Once a hotbed of multifamily construction, North Dakota's energy sector has been hit by layoffs as shale drillers scale back in the wake of plunging oil prices.
A report issued by Morningstar Credit Ratings found that about 35% of $340 million in commercial mortgage-backed securities has some exposure to the state. While CMBS loans issued in 2010 and later have generally performed well, originated loans from 2013- and 2014-that financed a housing boom, have run into trouble as the slump in oil prices weighs on demand for commercial real estate
in the oil and gas patch hubs.
Williston and nearby Watford City, near the core area of the Bakken formation, appear to be particularly hard hit by the fall in oil prices, according to Morningstar.
For example, the ratings agency noted the Strata Estate Suites loan (secured by a multifamily property in Williston and another in Watford City) reported an updated appraisal in November that is a 65% less than its 2013 at-issuance appraisal. The properties functioned more as hotels than as apartments.
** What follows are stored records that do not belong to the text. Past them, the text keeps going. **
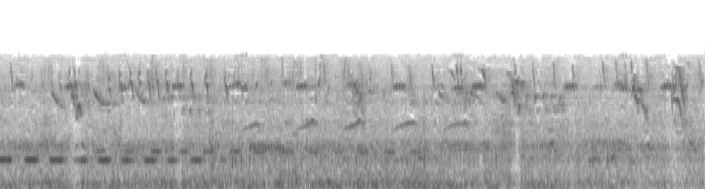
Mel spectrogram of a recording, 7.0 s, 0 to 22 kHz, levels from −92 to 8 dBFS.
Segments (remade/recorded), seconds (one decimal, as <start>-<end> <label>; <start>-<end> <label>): 0.0-4.6 recorded; 4.6-5.2 remade; 5.2-7.1 recorded

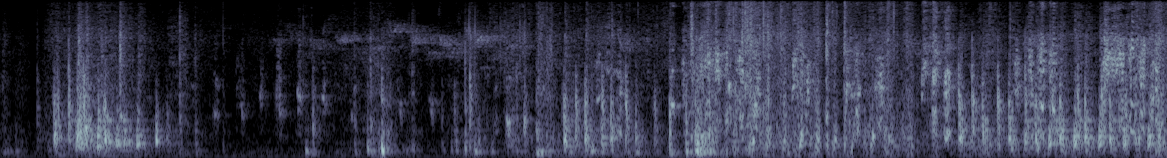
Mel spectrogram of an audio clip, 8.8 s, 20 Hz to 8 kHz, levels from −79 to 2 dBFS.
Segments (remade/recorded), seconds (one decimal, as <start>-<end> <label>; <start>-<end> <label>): 0.0-6.5 recorded; 6.5-7.8 remade; 7.8-8.8 recorded

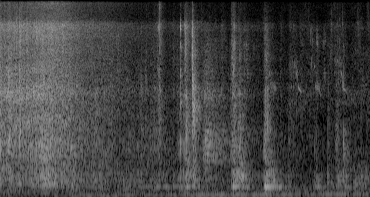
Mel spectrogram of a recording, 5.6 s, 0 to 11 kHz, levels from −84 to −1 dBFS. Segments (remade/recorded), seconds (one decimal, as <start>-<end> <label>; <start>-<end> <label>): 0.0-5.6 recorded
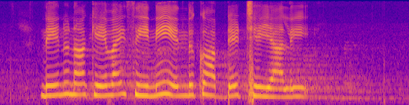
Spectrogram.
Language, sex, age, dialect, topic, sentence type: Telugu, female, 18-24, Southern, banking, question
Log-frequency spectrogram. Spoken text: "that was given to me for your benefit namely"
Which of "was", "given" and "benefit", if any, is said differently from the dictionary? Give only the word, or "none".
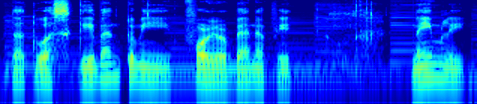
was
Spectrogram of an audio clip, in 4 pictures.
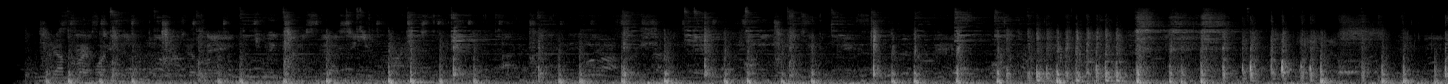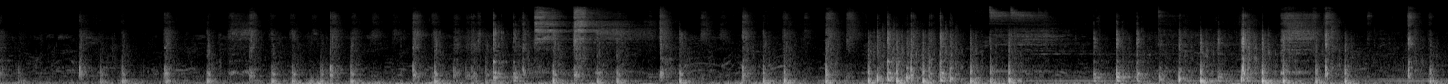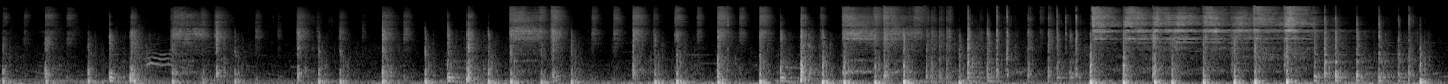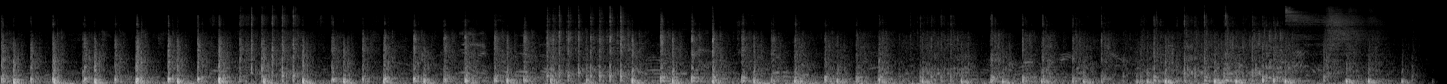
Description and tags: Drums Venice beach
Street drummer. Venice Beach, LA
Venice-beach, drummer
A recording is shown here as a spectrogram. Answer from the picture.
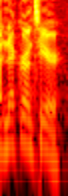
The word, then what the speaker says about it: Necrontyr: Necrontyr? Yeah, Necrontyr.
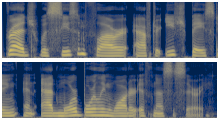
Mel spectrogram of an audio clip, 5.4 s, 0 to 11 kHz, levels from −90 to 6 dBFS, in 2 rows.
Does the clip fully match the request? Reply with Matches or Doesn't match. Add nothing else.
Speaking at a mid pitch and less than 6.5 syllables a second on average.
Matches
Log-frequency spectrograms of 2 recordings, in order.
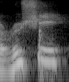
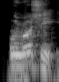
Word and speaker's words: urushi: pieces was what's called a rushi lacquer yeah urushi yeah maybe i pronounced it the wrong way yeah yeah and it's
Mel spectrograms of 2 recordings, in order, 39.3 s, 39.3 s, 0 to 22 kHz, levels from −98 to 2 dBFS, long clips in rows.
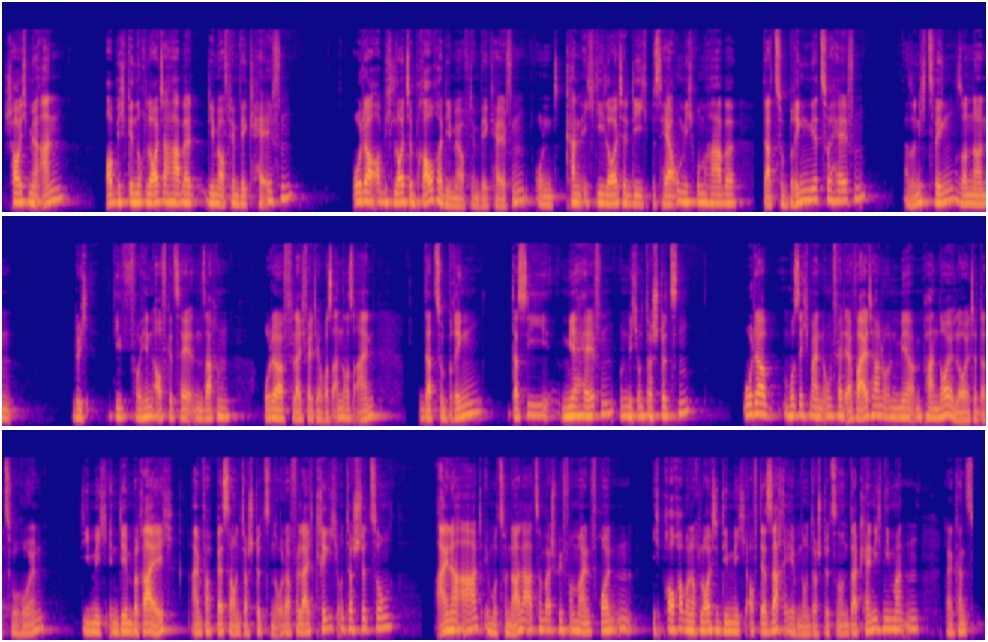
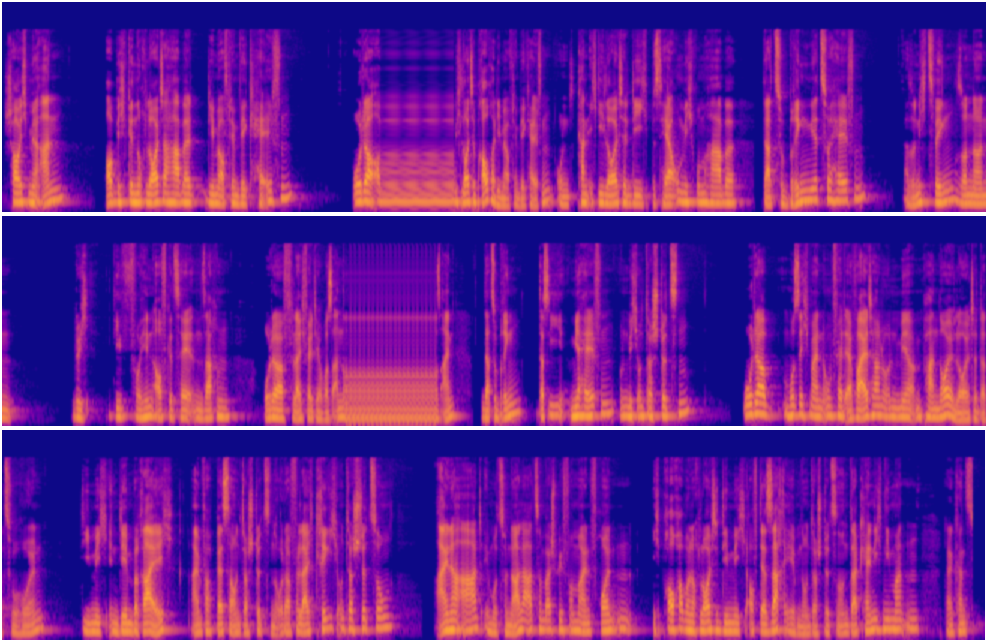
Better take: first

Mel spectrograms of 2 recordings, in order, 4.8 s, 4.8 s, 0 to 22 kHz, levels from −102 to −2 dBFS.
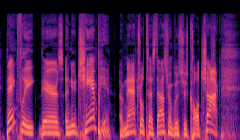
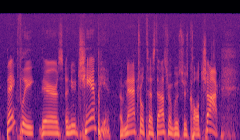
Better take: first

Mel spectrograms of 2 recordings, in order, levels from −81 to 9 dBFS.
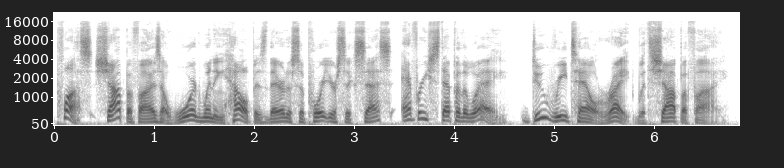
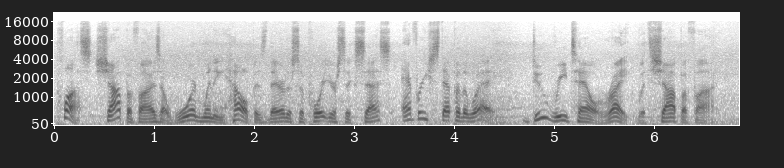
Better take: first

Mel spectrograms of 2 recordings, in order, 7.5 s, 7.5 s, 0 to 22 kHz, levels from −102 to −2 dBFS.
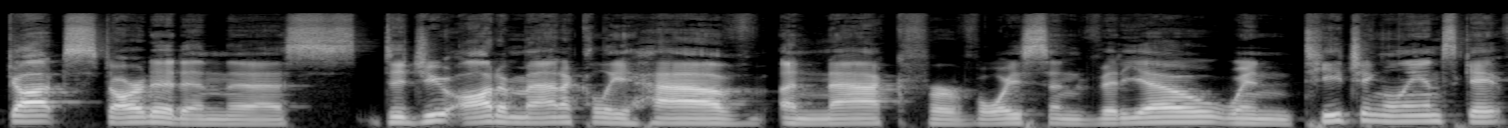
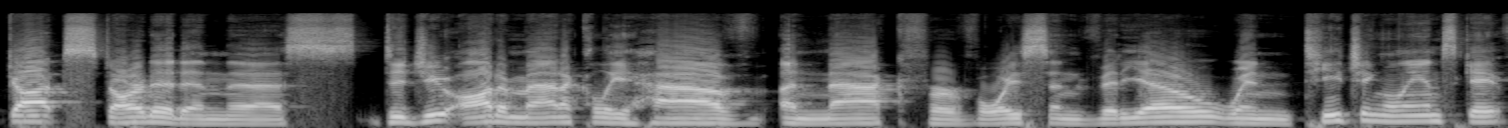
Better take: first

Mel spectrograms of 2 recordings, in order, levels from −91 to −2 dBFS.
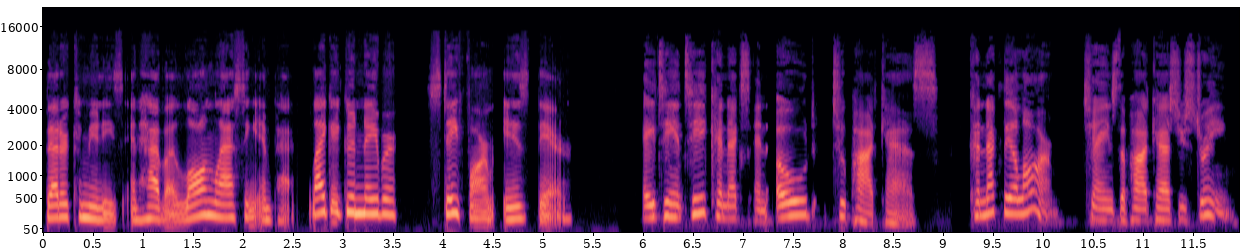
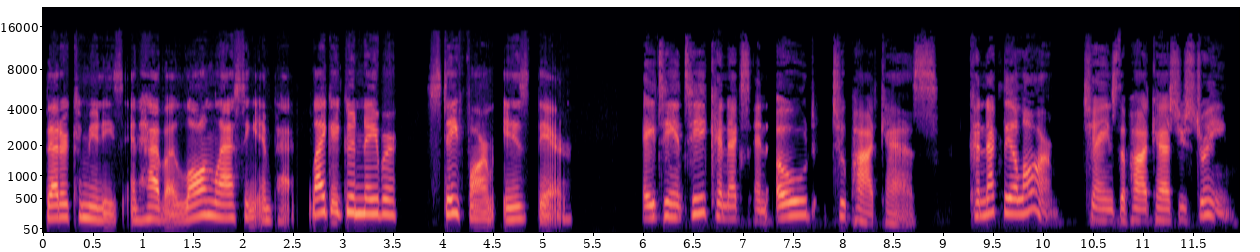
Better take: first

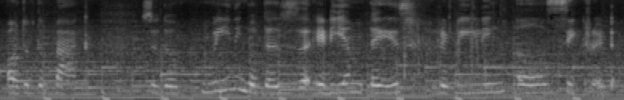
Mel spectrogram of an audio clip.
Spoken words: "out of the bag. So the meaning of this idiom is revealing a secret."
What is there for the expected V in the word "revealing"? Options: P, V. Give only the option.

At issuance, lease rates were between $4,000 and $5,000 per month for furnished units, corresponding more to hotel rates on a nightly basis.
CMBS trusts holding such loans may attempt to wait it out until the price of oil recovers, bringing demand back to the area, Morningstar analysts speculated.
“However, we are concerned that the value could decrease further as the ongoing slump in oil prices results in additional layoffs, which have reduced demand for housing,” the rating agency said.
Since the discovery of a major oil field near Parshall, North Dakota, in 2006, energy companies invested heavily in the Bakken shale formation. The expansion of oil drilling led to a housing crunch in Williston and Watford City, as the combined population of those communities swelled to an estimated 29,000 as of July 2014 from about 16,000 in 2010, according to the U.S. Census Bureau.
By 2014, Williston had some of the highest multifamily rents in the country, at over $2,300 per month, leased to oilfield-services companies including Halliburton Co. and Nabors Industries Ltd, according to the Wall Street Journal.
The sky-high prices led to a housing construction boom. The city approved nearly 6,000 new housing units in 2013 worth nearly $72 million, more than double the permit activity in 2012, the Williston Wire reported.
Many of the properties that were built to house employees at the Bakken and Three Forks oil fields had to drastically cut rents as the drop in oil prices affected the number of workers needed to run fewer rigs.
Houston-based Halliburton, one of the world's largest oil and gas field service providers, laid off some of its workers in Williston in September 2015. This comes months after the company had said it planned to cut up to 6,400 jobs worldwide in response to falling oil prices. Halliburton has cut its global workforce by about 21% since the beginning of the year, according to an SEC filing in October. With the job losses, cash flow at many multifamily and hotel properties built during the employment boom suffered.
Morningstar said it did not expect a significant improvement in the North Dakota housing market until energy producers redeploy their rigs and begin hiring.